6)      Enviro loo is quite convenient to use and maintain: One must not strain to be at ease especially for men used to standing and “piping.” Squatting for long periods is problematic; talk less of the stench that one carries along when one uses a pit latrine. Enviro loo eliminates both and its convenience is an extra plus.

7)      Enviro loo also has immense potential for job creation: This product is designed in such a way that its installation and maintenance are easy and so very often a local group is trained to take care of these logistical issues. This is corporate social responsibility in a sense. If you doubt the significance of job creation, ask President Obama’s current experience in the face of forthcoming midterm elections. Even though this product could be maintained individually, Enviro loo sets up the business in such a way that there is a local corps to handle all problems. It has a two years manufacturer’s warranty and lifespan of fifty years and more.
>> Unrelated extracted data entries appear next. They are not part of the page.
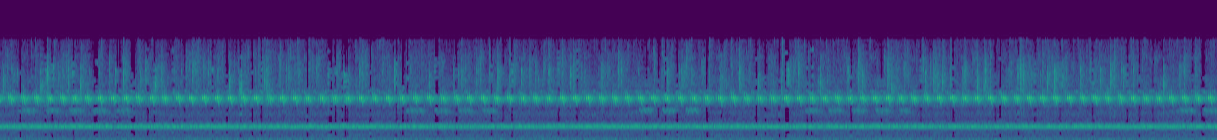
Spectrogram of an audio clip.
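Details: Crickets at night in a sleep and relaxation nature soundscape: a dense, steady, high chirping drone with rapid pulses about four per second, interrupted by short bursts of three or four brighter, higher chirps.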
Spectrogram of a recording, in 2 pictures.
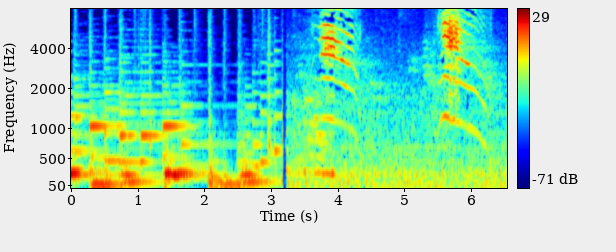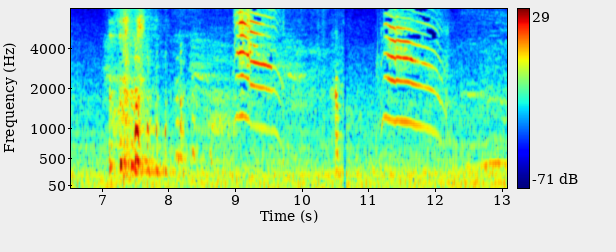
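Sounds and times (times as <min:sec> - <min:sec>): kitten meowing: 0:03.6 - 0:04.4, 0:05.5 - 0:06.4, 0:09.0 - 0:09.8, 0:11.1 - 0:12.3.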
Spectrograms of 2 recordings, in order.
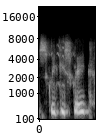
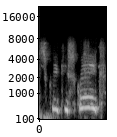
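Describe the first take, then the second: First: Squeaky little mouse sound. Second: High, slow squeaky mouse voice; high slow mouse squeak. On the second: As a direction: stretch it out like a tiny mouse. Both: Pretend. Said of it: "Sounds like a mouse".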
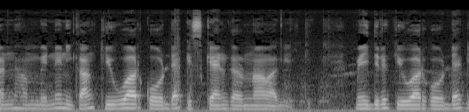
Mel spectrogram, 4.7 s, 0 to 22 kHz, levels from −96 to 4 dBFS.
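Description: From 1.69 to 2.01 s there is processor overload crackle: many missed buffer deadlines, each dropping a short stretch to silence, produce a gritty tearing burst.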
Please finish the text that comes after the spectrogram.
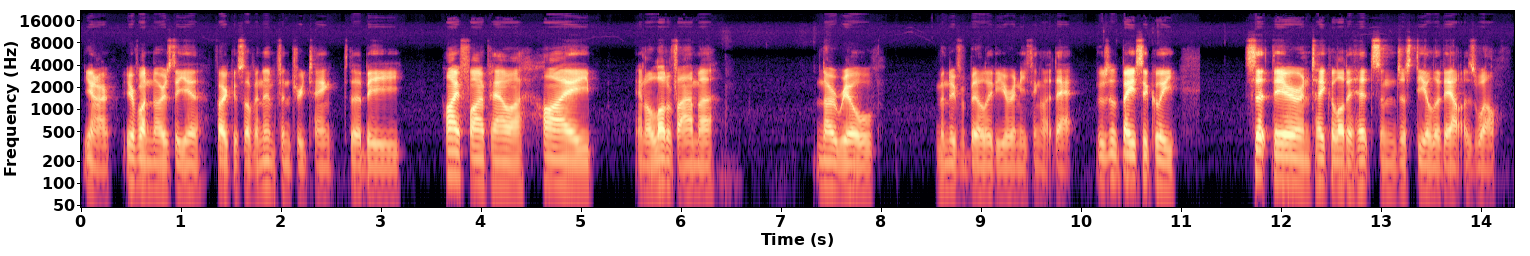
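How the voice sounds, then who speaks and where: A man's voice: sits low, fairly even intonation, a little fast, pushed and bright, clean tone, no echo, dull audio. A man presenting on a podcast in casual, loosely phrased explanatory chat.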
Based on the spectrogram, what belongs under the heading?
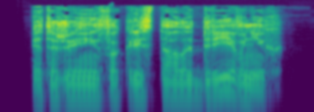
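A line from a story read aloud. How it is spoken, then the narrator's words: Amazed exclamation. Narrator (Russian): воскликнула Гела, пораженно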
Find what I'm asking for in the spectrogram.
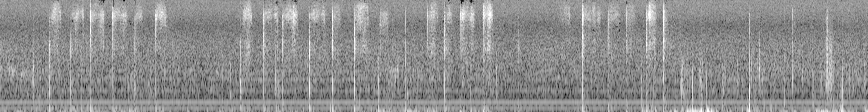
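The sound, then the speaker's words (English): Writing on a board during a maths lecture: faint, irregular scratching and tapping strokes come in short bursts over a steady low electrical hum. “Let me just write down.”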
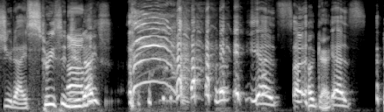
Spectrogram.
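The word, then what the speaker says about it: Giudice: Theresa Gaduche Gadouche. Hi, I'm Teresa Gadouche. Am I wrong? Yes, it's Judice.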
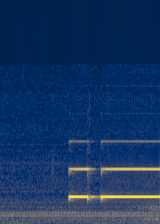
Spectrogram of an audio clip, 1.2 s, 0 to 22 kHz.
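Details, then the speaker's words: Samick KS10 guitar amp power rocker switch on a continuity test: a steady meter beep cuts out briefly when the center lead is moved, then returns and holds. Intermittent contact from a loose internal pin or bent rocker. "cuz I reckon we've got a dicey connection seems to be the center lead when I move the center lead the continuity goes"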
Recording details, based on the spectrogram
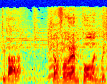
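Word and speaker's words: Dybala: don't speak Polish but some people believe that the correct polish pronunciation is DiBella and not dibala so for EM Poland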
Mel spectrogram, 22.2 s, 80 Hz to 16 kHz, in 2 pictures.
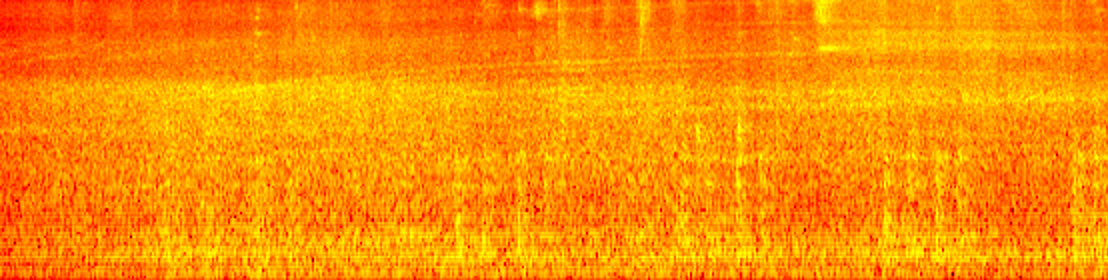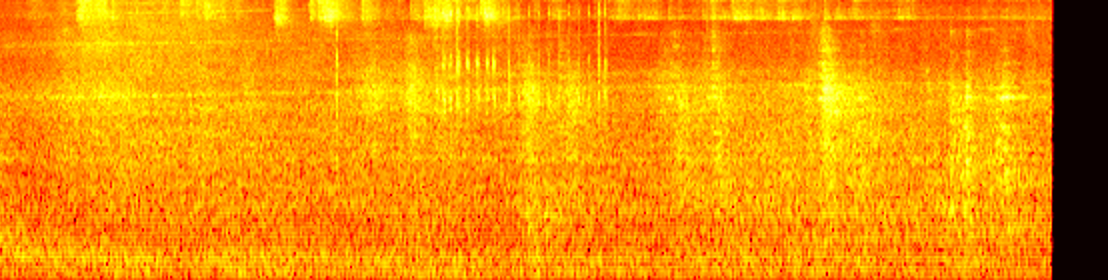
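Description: An R32 subway train pulling out of the station and running past, a steady loud rumble of motors and wheels on the rails. The sound gains more hiss and higher sound about halfway through as the cars go by, then cuts off suddenly near the end.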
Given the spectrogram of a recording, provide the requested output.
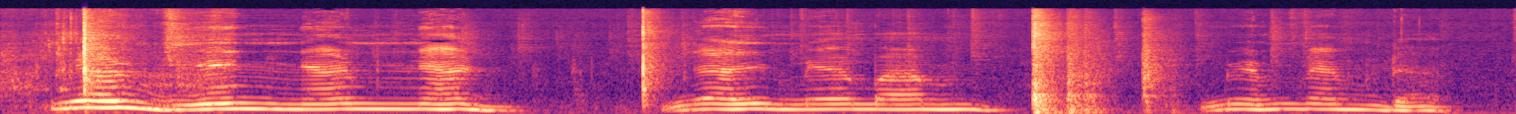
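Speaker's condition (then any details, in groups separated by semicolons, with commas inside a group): Cerebral palsy; spastic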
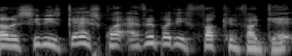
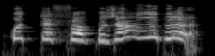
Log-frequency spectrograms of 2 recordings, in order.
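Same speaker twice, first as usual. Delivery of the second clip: very high-pitched, baffled squeal; incredulous outburst. Real, not acted. Comedian baffled by the witness protection scene, high incredulous squeal. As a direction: let the voice leap up in disbelief. Outburst after mocking the ending.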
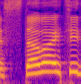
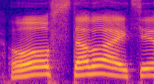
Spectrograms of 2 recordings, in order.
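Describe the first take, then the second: First: Rising call. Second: Drawn out, slow summons; slow drawn-out call. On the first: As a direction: lift вставайте up into a call. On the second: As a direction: stretch out вставайте slowly. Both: Acted. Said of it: "словно издалека, послышался голос".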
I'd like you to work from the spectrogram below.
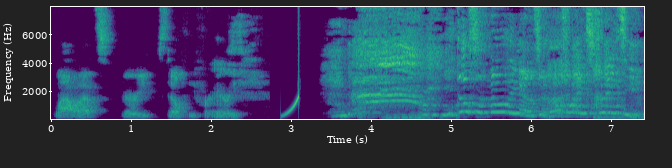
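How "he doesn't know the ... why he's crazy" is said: high-pitched laughing speech; words squeezed out through laughter. Real, not acted. Laughing about his character.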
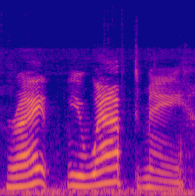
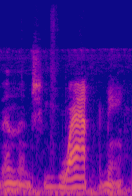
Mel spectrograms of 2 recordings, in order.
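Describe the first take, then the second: First: Sickly sweet. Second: Said in the usual way. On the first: Acted. Scolding the dog playfully.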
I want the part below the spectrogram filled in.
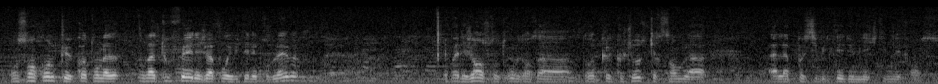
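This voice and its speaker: Against noticeable background noise, a man speaks at a very fast pace with long, frequent pauses. His pitch is fairly high and his intonation fairly even. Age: 60s. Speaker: street boxing instructor, retired police officer. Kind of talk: interview. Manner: hesitant, many fillers.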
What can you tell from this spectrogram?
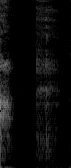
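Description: cough

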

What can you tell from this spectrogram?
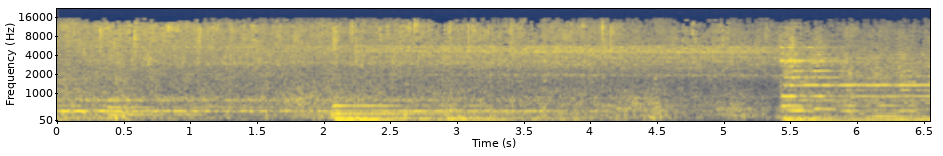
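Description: thunder with rain

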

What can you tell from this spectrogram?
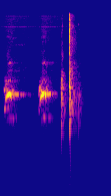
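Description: dog barking

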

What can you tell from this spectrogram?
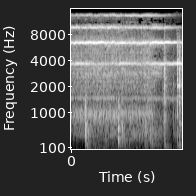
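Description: telephone ringing

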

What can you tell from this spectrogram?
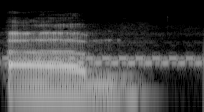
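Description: telephone ringing

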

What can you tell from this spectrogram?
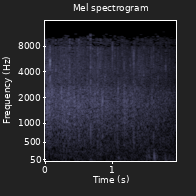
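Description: audience applause

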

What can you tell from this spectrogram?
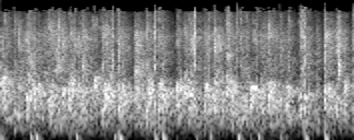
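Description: audience round of applause

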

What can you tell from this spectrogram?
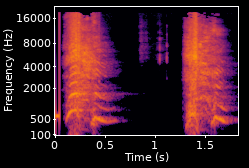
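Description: a sneeze

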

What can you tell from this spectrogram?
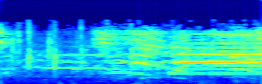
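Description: football stadium crowd cheering

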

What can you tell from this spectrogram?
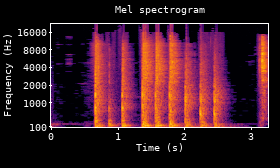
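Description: knocking

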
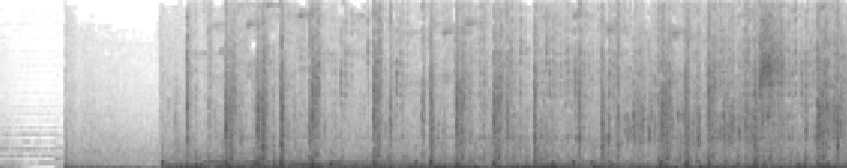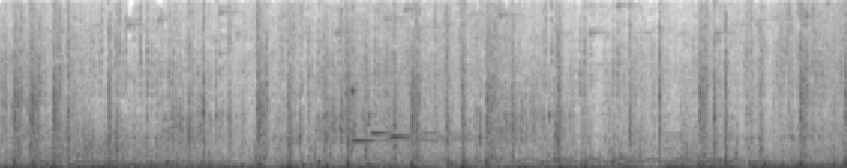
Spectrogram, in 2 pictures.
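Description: Game projectiles pop and thud rapidly and continuously.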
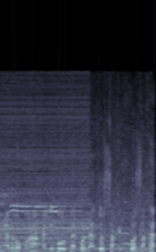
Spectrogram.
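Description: Speech: broadcast commentary over the steady background noise of an arena crowd.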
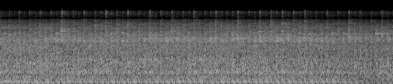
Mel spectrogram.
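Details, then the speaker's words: 1959 Allis-Chalmers D-17 tractor after restoration, tune-up and new exhaust: even, steady idle chug with no misses or knocks and a smooth, regular exhaust beat; runs healthy. "course. It sounds good. Nice and smooth."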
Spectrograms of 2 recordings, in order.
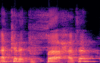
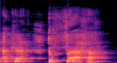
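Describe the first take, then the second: First: The last word ends with an n sound. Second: The last word ends with a vowel. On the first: "On dira ou bien akalat tuffahatan" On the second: "ou bien akalat tuffaha"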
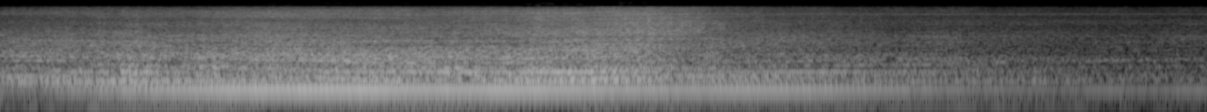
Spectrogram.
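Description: A motor vehicle passing on the road: its engine drone and tyre noise swell to a peak about halfway through, then fade away.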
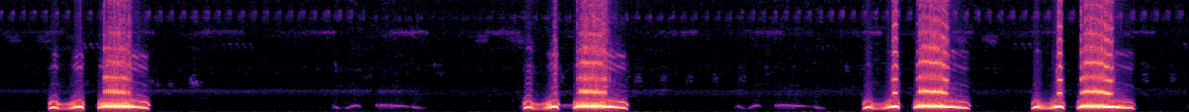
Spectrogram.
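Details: Spotted dove decoy calling to attract wild doves: loud coo-crooo phrases, a short wavering note then a long falling coo. These are spaced a few seconds apart, with faint soft notes in between, and come closer together near the end.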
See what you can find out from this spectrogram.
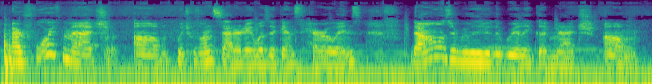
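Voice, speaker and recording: A woman's voice: mid-range voice, animated, normal speed, soft background music, rough recording. Stuffy-voiced young woman, chatty recap. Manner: rambling, filler-heavy, chatty. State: stuffy, congested from a cold. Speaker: vlogger and paintball player. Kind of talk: casual recap vlog.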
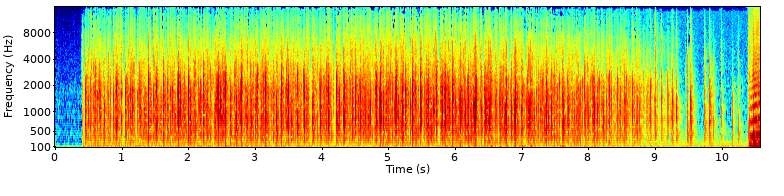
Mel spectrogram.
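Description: Audience applauding, a dense patter of many hands that begins about half a second in, thins to a few scattered claps and stops near the end.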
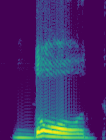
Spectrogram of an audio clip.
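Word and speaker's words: ض: Dod. Dod, very nice. And you pronounced it very correctly. It's a thick letter. It's a heavy letter. It will be pronounced with your mouth rounded a bit.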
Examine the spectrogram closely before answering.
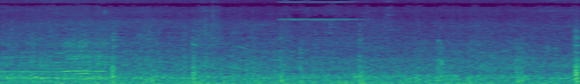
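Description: Heritage wooden passenger coaches rolling past at low speed: a steady low rumble of wheels on rail with scattered clicks over the rail joints, and a wheel squeal that stops about a second in.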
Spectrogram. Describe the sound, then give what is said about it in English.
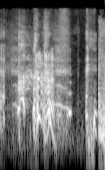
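A person fakes a cough with the voice, making strained, throaty bursts that wobble in pitch. A longer run of rough, voiced huffs is followed by a short pause and then a couple of quicker bursts, all fairly loud. “What if he tried to cover it up with a cough and he's like,”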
 To assess the progress made this far, I contacted one of the distributors of this product and this is what he had to say:

ECMP (GH) Ltd is a Ghanaian registered company and had a South African partner. ECMP (GH) Ltd. was introduced to Enviro- Option (pty) in 1996 by our South African partners, This was when the system had first been developed in South Africa and looking for markets around the world.

Since than we have installed over 3,500 units throughout Ghana, in every region, for schools, communities, Mining companies, Farms, recreational and beach resort and residential homes and prison.

 We are currently the third Largent(sic) distributor, closely behind Botswana and South Africa. We have also installed about 100 units in some prison in Regions.

We have the patent for the West African Region and produce the components, wholly in Ghana for distribution throughout Ghana and other West African countries

Meanwhile, an email exchange between the award-winning brain behind this success story Dr LaTrobe afforded us the following insights: –

Q: What is the meaning of the name Enviro-Loo?


 Q. What was your inspiration for the project?

Ans: To provide a hygienic and dignified sanitation system where a waterborne system is unaffordable or unavailable.

 Q: What is unique about your product?

A life time dry on-site sanitation system with a ceramic toilet pan and without odors.

Q: How would you describe the success rate of the venture this far?

Good with +/- 55,000 ENVIRO LOO units installed worldwide.

 Q: Averagely what is the cost of purchasing, installing and sustaining your product?

US$600.00, US$50.00 & US$8.00 per annum respectively. The installation amount excludes the top structure. 

Q: What if any, is the downside of your product?

In terms of dry sanitation – nothing. Otherwise, it can only be installed at ground level and not on multi floor buildings.

 Q: Has your endorsement by the African union helped in the expansion of your business?


 Q: Are there some challenges you have faced or are facing in getting markets for your product?

Price and initial capital affordability.

Some Random Pictures culled from Enviro loo website